  2. 2.  Learning is often defined as a relatively change in behavior that is the result of experience. It is the acquisition of skill or knowledge.
  3. 3.  Classical conditioning  Discovered by the Russian psychologist Ivan Pavlov during his experiment on dog.  learning in which one stimulus becomes a signal for the presentation of another stimulus.
  4. 4.  Classical conditioning  During conditioning, the neutral stimulus (tone) and the US (food) are paired, resulting in salivation (UR). After conditioning, the neutral stimulus (now Conditioned Stimulus, CS) elicits salivation (now Conditioned Response, CR)

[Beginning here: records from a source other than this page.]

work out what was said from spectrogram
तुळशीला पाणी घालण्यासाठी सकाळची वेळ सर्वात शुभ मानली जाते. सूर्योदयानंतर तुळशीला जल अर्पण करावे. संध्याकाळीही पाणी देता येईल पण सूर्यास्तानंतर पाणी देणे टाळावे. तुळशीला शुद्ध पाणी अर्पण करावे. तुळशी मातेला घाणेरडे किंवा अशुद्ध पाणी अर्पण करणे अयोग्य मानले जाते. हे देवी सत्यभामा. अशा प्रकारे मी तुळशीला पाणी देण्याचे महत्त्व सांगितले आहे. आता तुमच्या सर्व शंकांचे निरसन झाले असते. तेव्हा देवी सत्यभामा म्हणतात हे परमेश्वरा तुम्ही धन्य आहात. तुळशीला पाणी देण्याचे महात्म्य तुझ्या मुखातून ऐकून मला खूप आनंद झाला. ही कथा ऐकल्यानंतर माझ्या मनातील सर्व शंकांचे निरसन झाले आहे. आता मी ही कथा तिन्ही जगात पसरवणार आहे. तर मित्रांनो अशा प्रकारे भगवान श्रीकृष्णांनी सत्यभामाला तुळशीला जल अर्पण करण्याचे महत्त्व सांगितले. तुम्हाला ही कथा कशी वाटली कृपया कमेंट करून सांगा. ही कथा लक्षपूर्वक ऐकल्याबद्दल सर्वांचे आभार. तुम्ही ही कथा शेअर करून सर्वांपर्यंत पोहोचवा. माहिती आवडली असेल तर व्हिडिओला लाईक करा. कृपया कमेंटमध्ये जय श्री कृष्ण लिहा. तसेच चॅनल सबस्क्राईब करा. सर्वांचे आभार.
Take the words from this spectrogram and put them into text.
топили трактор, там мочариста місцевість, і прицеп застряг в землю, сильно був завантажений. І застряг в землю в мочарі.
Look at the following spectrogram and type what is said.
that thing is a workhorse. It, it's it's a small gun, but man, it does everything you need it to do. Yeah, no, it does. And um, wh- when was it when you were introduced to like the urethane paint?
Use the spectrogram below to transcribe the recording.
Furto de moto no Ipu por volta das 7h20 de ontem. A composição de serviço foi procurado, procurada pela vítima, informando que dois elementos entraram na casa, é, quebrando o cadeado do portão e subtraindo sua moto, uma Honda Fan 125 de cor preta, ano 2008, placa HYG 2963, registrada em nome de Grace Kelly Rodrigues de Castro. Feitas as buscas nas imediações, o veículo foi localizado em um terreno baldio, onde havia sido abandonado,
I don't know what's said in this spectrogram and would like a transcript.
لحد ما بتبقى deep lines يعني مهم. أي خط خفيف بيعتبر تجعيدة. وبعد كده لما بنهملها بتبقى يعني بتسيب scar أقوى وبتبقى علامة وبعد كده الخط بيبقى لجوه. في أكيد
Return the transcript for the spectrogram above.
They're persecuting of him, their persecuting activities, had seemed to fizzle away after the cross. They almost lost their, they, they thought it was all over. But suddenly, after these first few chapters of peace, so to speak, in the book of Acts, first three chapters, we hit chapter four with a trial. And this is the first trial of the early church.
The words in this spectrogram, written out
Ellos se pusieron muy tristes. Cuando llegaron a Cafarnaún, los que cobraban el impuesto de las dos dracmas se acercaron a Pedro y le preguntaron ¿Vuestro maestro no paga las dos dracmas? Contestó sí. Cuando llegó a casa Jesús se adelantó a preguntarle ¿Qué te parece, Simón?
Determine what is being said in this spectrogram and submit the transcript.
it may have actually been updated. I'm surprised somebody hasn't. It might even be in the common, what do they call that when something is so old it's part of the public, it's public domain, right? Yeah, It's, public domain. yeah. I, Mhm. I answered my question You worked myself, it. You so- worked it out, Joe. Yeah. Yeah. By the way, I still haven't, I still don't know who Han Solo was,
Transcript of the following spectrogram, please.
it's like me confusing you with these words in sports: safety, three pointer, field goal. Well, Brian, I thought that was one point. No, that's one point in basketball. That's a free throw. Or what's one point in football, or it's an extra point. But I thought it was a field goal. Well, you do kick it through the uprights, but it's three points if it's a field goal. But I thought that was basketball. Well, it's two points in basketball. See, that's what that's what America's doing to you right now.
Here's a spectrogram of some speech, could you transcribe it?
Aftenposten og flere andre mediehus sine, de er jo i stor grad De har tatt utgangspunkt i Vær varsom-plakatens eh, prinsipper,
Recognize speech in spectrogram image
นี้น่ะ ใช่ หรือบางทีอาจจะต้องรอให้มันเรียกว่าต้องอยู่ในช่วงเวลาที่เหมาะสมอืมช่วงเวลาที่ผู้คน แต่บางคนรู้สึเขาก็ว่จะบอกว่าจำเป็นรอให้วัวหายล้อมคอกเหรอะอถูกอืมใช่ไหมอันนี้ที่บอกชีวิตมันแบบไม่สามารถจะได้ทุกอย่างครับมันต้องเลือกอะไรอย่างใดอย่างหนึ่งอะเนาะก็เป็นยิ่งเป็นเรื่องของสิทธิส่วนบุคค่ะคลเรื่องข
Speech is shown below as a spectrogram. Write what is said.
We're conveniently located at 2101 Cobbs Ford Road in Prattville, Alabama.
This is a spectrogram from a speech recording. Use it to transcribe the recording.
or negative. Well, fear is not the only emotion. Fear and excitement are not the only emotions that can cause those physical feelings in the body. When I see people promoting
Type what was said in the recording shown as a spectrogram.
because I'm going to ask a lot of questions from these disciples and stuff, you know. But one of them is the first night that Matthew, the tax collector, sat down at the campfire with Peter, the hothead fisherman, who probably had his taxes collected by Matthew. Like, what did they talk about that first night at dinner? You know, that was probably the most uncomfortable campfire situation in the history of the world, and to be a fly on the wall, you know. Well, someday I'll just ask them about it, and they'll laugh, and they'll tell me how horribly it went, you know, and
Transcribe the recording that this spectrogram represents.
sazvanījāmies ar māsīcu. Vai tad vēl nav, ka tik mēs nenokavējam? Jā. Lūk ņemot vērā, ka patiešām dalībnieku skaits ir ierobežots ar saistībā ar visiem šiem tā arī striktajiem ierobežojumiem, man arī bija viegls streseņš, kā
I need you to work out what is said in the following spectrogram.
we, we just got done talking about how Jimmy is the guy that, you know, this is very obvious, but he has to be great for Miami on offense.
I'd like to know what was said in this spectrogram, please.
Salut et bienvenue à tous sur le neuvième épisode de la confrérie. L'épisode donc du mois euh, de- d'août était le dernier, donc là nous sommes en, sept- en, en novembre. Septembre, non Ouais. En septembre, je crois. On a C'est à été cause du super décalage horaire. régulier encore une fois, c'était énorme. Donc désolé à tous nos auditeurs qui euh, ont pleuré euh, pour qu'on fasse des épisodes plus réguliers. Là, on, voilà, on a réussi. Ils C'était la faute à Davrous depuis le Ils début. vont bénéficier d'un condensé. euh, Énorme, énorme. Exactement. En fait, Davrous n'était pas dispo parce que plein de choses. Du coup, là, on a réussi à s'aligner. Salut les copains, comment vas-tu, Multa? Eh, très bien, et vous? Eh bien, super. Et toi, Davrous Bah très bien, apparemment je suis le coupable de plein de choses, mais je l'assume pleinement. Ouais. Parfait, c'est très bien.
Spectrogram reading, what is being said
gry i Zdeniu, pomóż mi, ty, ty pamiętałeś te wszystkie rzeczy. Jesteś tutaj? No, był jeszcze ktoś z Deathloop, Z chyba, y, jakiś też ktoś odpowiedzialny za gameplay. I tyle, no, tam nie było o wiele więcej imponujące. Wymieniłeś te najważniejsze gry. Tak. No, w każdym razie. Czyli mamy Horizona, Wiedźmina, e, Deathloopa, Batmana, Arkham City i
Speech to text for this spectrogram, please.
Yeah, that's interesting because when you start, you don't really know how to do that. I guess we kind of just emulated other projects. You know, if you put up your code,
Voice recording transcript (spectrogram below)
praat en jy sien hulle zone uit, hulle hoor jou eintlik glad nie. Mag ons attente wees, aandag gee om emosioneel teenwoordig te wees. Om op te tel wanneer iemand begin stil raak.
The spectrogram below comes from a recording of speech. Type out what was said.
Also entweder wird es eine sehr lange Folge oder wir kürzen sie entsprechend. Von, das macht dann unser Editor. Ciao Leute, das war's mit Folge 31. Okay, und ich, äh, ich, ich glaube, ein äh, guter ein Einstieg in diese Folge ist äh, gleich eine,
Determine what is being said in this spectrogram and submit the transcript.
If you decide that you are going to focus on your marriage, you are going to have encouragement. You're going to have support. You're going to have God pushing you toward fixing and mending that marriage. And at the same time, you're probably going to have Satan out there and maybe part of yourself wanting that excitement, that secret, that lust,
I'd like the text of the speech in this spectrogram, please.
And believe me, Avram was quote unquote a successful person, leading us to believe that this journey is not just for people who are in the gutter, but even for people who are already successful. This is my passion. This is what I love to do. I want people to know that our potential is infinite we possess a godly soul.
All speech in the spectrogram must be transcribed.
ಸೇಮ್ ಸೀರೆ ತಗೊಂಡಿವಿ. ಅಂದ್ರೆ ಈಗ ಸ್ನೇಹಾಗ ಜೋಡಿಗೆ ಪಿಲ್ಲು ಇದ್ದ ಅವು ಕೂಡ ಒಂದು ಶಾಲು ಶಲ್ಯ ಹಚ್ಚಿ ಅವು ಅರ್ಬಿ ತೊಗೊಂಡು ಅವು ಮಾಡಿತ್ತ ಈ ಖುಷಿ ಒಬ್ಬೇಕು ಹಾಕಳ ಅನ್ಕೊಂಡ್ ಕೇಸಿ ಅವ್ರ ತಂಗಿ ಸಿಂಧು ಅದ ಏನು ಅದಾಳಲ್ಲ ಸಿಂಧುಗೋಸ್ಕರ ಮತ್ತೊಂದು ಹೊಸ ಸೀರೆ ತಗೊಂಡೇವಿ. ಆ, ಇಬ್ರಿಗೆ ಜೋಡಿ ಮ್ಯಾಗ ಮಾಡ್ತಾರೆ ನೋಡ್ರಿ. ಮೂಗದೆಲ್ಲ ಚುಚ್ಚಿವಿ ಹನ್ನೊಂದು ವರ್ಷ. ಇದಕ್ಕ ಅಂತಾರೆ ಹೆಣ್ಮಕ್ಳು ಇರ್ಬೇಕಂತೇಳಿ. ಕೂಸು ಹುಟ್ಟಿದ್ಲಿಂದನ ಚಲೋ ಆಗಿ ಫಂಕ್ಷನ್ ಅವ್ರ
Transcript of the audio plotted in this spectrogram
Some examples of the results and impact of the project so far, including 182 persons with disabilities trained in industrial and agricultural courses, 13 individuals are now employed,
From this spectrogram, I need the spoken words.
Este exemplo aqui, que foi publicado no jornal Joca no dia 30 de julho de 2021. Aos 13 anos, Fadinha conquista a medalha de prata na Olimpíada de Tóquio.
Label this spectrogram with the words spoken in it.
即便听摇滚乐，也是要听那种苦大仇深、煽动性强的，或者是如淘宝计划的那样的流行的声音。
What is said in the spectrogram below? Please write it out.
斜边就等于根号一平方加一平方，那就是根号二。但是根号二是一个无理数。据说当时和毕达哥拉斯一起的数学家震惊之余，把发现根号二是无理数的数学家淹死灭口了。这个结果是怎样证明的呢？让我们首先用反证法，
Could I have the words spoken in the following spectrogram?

  5. 5.  Classical conditioning  Pavlov observed that the dogs began to salivate before they were even given any food.  Pavlov discovered that the dogs salivated in response to hearing a sound from the mechanism that delivered the food.  Pavlov realized that the dogs "learned" that every time they heard that sound, they were about to be fed.
  6. 6.  Classical conditioning  Extinction  Conditioned responses are not permanent.  Pavlov discovered that after several times of ringing the bell without giving dogs food that the dogs would re- learn that the bell was no longer associated with being fed.  This process is called extinction.
  7. 7.  Operant Conditioning  It can be defined as a type of learning in which voluntary behavior is strengthened if it is reinforced and weakened if it is punished (or not reinforced).  If we look at Pavlovs example, the sound occurred (controlling stimulus), the dog salivated, and then the meat powder was delivered.  With Operant conditioning, the sound would occur, then the dog would have to perform some behavior in order to get the meat powder as a reinforcement.
  8. 8.  Operant Conditioning  Operant Conditioning includes pairing through reinforcement and punishment.  Reinforcement is something that increases the likelihood that a behavior will continue.  Punishment is something that decreases the likelihood that a behavior will continue.